Let’s be clear; up to this point, we’ve been referring to the use of THC-rich cannabis strains, as that’s what’s most popular these days. CBD oil, though, has been rapidly becoming more widely consumed. That, of course, is because it can’t get you high, has been observed to exhibit potential therapeutic effects, and is sold everywhere from gas stations to supermarkets.
In turn, we should take these studies with a grain of salt when they claim cannabis itself causes birth defects and other issues later on. On the other hand, though, it also means that other studies with these oversights need to be reconsidered as well.
Risks of Foreign Substances in CBD Oil
While some cannabis supporters will say there’s no connection between cannabis and pregnancy issues  , a study released in 2020 says otherwise. Researchers from around the UK observed over 5,000 pregnant women, dividing them into five groups: those who never used cannabis, those who only used it before pregnancy, those who stopped using it right before, those who used it but stopped before the 15-week mark, and those who used it after 15 weeks.

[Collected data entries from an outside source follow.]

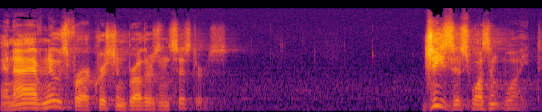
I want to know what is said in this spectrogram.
And I have news for our Christian brothers and sisters. Jesus wasn't white,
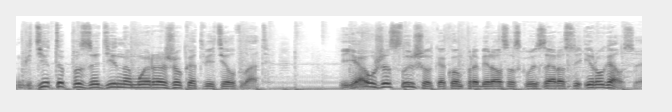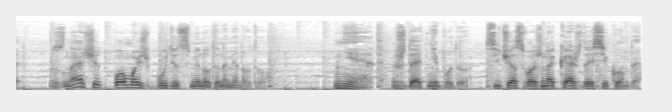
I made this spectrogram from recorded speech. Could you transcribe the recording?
Где-то позади на мой рожок ответил Влад. Я уже слышал, как он пробирался сквозь заросли и ругался. Значит, помощь будет с минуты на минуту. Нет, ждать не буду. Сейчас важна каждая секунда.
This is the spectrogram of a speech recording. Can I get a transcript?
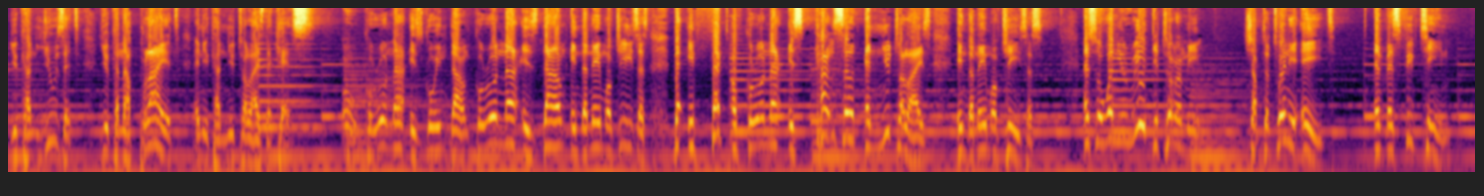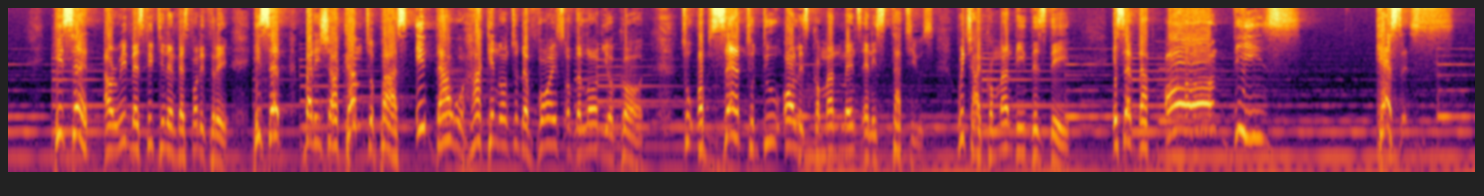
you can use it, you can apply it, and you can neutralize the curse. Oh, Corona is going down. Corona is down in the name of Jesus. The effect of Corona is cancelled and neutralized in the name of Jesus. And so when you read Deuteronomy chapter 28 and verse 15, he said, I'll read verse 15 and verse 43. He said, But it shall come to pass, if thou will hearken unto the voice of the Lord your God, to observe to do all his commandments and his statutes, which I command thee this day he said that all these curses,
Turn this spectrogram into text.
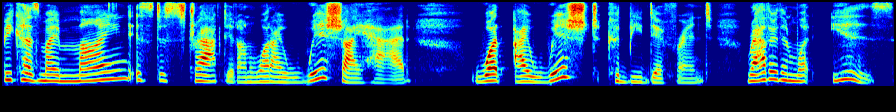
because my mind is distracted on what I wish I had, what I wished could be different, rather than what is.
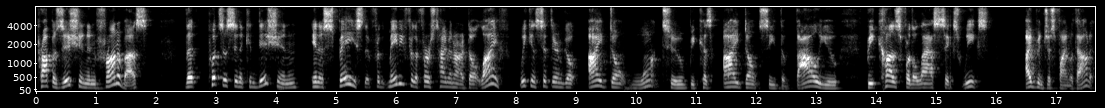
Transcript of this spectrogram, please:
proposition in front of us that puts us in a condition in a space that for maybe for the first time in our adult life we can sit there and go i don't want to because i don't see the value because for the last 6 weeks i've been just fine without it.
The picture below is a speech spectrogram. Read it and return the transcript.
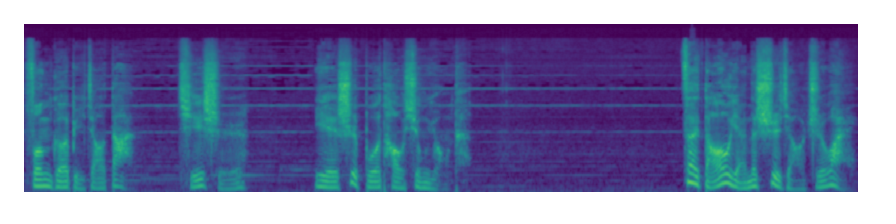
风格比较淡，其实也是波涛汹涌的。在导演的视角之外，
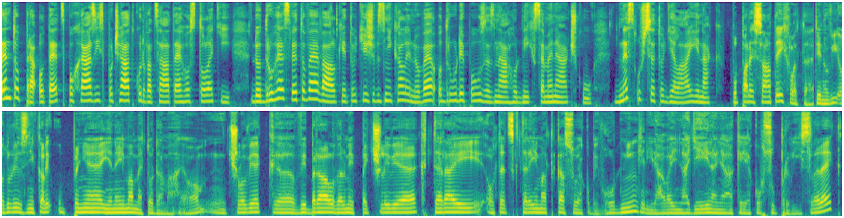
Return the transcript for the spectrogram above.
Tento praotec pochází z počátku 20. století. Do druhé světové války totiž vznikaly nové odrůdy pouze z náhodných semenáčků. Dnes už se to dělá jinak. Po 50. letech ty nové odrůdy vznikaly úplně jinýma metodama. Jo? Člověk eh, vybral velmi pečlivě, který otec, který matka jsou jakoby vhodný, který dávají naději na nějaký jako super výsledek.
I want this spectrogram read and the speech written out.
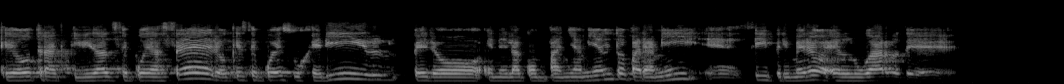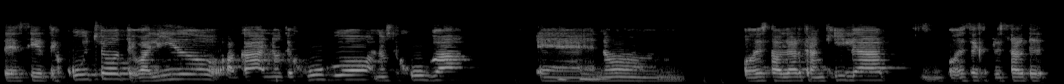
qué otra actividad se puede hacer o qué se puede sugerir, pero en el acompañamiento para mí, eh, sí, primero el lugar de, de, decir te escucho, te valido, acá no te juzgo, no se juzga, eh, no podés hablar tranquila, podés expresarte,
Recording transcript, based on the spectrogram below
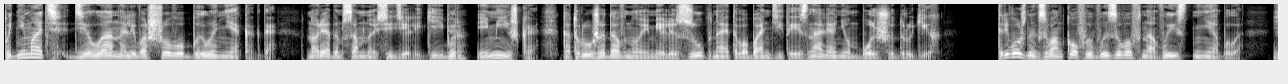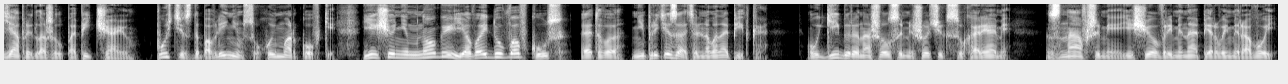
Поднимать дела на Левашова было некогда. Но рядом со мной сидели Гейбер и Мишка, которые уже давно имели зуб на этого бандита и знали о нем больше других. Тревожных звонков и вызовов на выезд не было – я предложил попить чаю, пусть и с добавлением сухой морковки. Еще немного, и я войду во вкус этого непритязательного напитка. У Гибера нашелся мешочек с сухарями, знавшими еще времена Первой мировой,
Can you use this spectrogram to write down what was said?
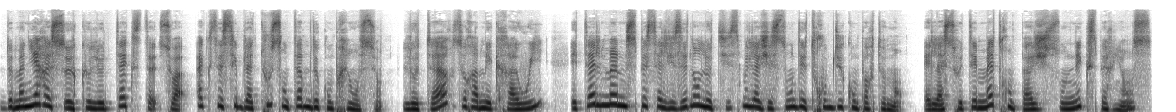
de manière à ce que le texte soit accessible à tous en termes de compréhension. L'auteur, Zora Mekraoui, est elle-même spécialisée dans l'autisme et la gestion des troubles du comportement. Elle a souhaité mettre en page son expérience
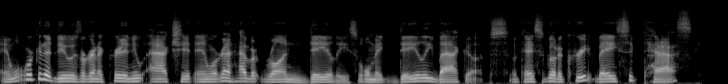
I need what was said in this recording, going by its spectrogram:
And what we're going to do is we're going to create a new action and we're going to have it run daily. So we'll make daily backups. Okay, so go to create basic task.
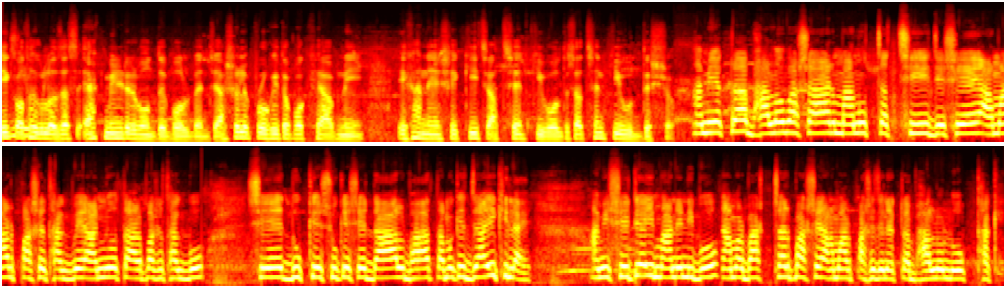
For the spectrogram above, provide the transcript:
এই কথাগুলো জাস্ট এক মিনিটের মধ্যে বলবেন যে আসলে প্রকৃতপক্ষে আপনি এখানে এসে কি চাচ্ছেন কি বলতে চাচ্ছেন কি উদ্দেশ্য? আমি একটা ভালোবাসার মানুষ চাচ্ছি যে সে আমার পাশে থাকবে আমিও তার পাশে থাকব। সে দুঃখে সুখে সে ডাল ভাত আমাকে যাই খিলায় আমি সেটাই মানে নিব। আমার বাচ্চার পাশে আমার পাশে যেন একটা ভালো লোক থাকে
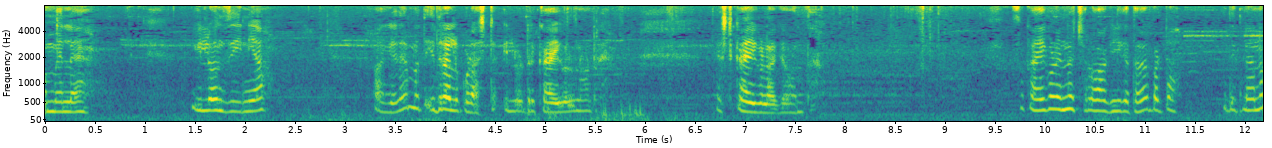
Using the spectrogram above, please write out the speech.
ಆಮೇಲೆ ಇಲ್ಲೊಂದು ಜೀನಿಯಾ ಆಗಿದೆ, ಮತ್ತು ಇದರಲ್ಲೂ ಕೂಡ ಅಷ್ಟೇ. ಇಲ್ಲಿ ನೋಡ್ರಿ, ಕಾಯಿಗಳು ನೋಡ್ರಿ. ಎಷ್ಟು ಕಾಯಿಗಳಾಗ್ಯಾವ ಅಂತ ಸೊ ಕಾಯಿಗಳೇನೋ ಚಲೋ ಆಗ್ಲಿಕ್ಕತ್ತವೆ ಬಟ್ ಇದಕ್ಕೆ ನಾನು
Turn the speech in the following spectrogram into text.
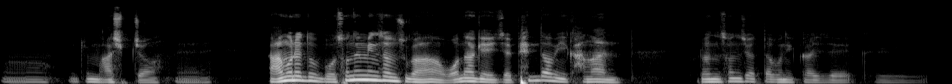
어, 좀 아쉽죠. 예. 아무래도 뭐 손흥민 선수가 워낙에 이제 팬덤이 강한 그런 선수였다 보니까 이제 그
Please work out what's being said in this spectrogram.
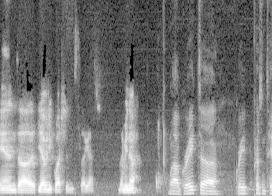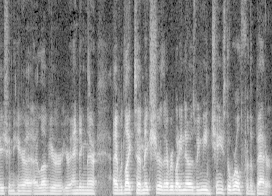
And uh, if you have any questions, I guess, let me know. Wow, great, uh, great presentation here. I, I, love your, your ending there. I would like to make sure that everybody knows we mean change the world for the better.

If you consider other equally recent and valid studies, however, you could also argue there is insufficient evidence to claim cannabis use during pregnancy is wholly unsafe either. Researchers at NYC’s Columbia University, the New York State Psychiatric Institute, and Australia’s Swinburne University looked at 184 studies  dating up to December 2017, the combination of which describes 1,000+ subjects between 0 and 22 years of age.
Age 6 – 10 years:
There is no known safe amount of cannabis use during pregnancy.
Age 14 – 18 years:
Risks to a child’s brain development
These risks can lead to health problems for a growing child.
If you are unable to stop using cannabis completely, try using less, and less often.
Talk to your health care provider about breastfeeding.
Until more is known about the short and long-term effects of cannabis, it is safest to avoid using cannabis when pregnant and breastfeeding.
Obviously, if you are both smoking marijuana, you risk increasing the chances of infertility as a couple.
Furthermore, the effects of marijuana on fertility seem to accumulate over time. This means that although teenage girls who smoke marijuana are more likely to get pregnant, by the time a chronic marijuana smoking woman is in her mid-twenties, she may be more likely to experience a delay in getting pregnant.
Despite the relaxation effects that many people associate with marijuana use, research has shown marijuana has negative effects on the male sexual response.
Research suggests that marijuana can negatively affect female fertility in the following ways:
Quitting marijuana can be harder than many long-term marijuana users expect, so you and your partner would be wise to quit as soon as possible, while you still have time to get help before getting pregnant. If either or both parents still use marijuana when the baby arrives, you are increasing the risk that your child may use drugs in the future, and parental drug use is implicated in many difficulties for children and families.
Although the link between marijuana and fertility is not straightforward—plenty of marijuana smokers get pregnant and get their partners pregnant—some research has demonstrated that marijuana use can negatively impact you, your partner, or the fertility of both of you.
Steven Gans, MD is board-certified in psychiatry and is an active supervisor, teacher, and mentor at Massachusetts General Hospital.